Soon, we joined the other visitors leaving the lecture, We walked toward the Independence Hall.  We passed through the building quickly.  Just to make one picture for Robert to contemplate it later.  We waited outside a few minutes for other members of OUR group and started moving back toward the hotel.

We walked slowly talking to each other about the city, history, and …the car.  Robert kept asking but not as often as before and not as dramatically and loudly as he did during the lecture.  He walked with his father, a few steps behind me.  Then he moved quickly to the front. I got ready to take his hand when  I noticed that Robert was already holding Cynthia’s hand.  Not mine, not his dad’s but Cynthia’s, the person he just met not even two hours before. He was calmer.  Much calmer.  The missing car was still on Robert’s mind but the frequency and the amplitude of the repetitive waves of his demands seemed to approach null.

I walked next to Cynthia and Robert watching him holding her hand, letting her hand go when other people were passing them and then searching for it again.
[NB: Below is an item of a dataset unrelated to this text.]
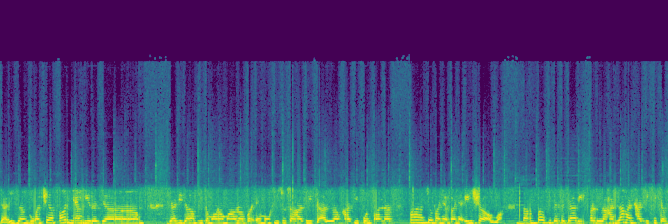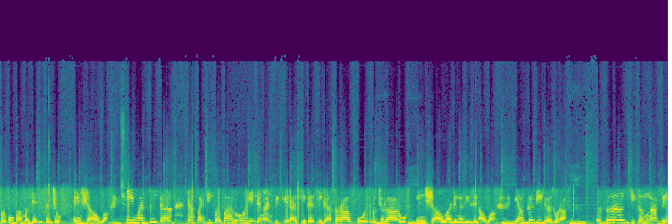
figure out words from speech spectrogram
dari gangguan syaitan yang direjam. Jadi dalam kita marah-marah, beremosi, susah hati, dalam hati pun panas, baca banyak-banyak insya Allah hmm. tanpa kita sedari perlahan-lahan hati kita berubah menjadi sejuk insya Allah iman kita dapat diperbaharui dengan fikiran kita tidak serabut bercelaru hmm. insya Allah dengan izin Allah hmm. yang ketiga Zura hmm. segera kita mengambil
I tried to understand  Robert’s emotions.  Was he holding Cynthia’s hand because she was the one who knew Philadelphia best and her knowledge of the city translated  into assurance that everything would be fine?  Was he trusting our group for the simple reason that all members stayed with him in his moment of weakness?  I know  that Robert doesn’t like to scream or misbehave in public and although he cannot help himself at the given moment, when the crisis pass,  he feels sort of ashamed.  Maybe he was relieved that in this company he didn’t need to feel ashamed as everybody half understood and half felt the reasons for his actions. Did he sense the empathy surrounding him?  As I kept asking myself those questions, Robert kept holding Cynthia’s hand.